### RECORDS TO USE

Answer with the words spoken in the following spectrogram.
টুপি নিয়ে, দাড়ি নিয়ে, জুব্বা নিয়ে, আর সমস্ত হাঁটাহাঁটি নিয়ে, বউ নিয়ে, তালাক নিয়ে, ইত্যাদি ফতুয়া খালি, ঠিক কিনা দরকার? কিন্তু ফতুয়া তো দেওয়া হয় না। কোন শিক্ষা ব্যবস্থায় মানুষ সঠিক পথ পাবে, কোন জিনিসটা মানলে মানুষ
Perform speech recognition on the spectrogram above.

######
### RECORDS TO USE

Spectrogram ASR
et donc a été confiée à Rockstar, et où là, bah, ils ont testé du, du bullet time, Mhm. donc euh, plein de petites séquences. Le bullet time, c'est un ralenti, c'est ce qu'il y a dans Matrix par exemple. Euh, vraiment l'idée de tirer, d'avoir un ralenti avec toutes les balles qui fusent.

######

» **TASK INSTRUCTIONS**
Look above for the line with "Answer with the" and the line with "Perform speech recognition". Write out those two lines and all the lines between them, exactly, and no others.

» **EXPECTED ANSWER**
Answer with the words spoken in the following spectrogram.
টুপি নিয়ে, দাড়ি নিয়ে, জুব্বা নিয়ে, আর সমস্ত হাঁটাহাঁটি নিয়ে, বউ নিয়ে, তালাক নিয়ে, ইত্যাদি ফতুয়া খালি, ঠিক কিনা দরকার? কিন্তু ফতুয়া তো দেওয়া হয় না। কোন শিক্ষা ব্যবস্থায় মানুষ সঠিক পথ পাবে, কোন জিনিসটা মানলে মানুষ
Perform speech recognition on the spectrogram above.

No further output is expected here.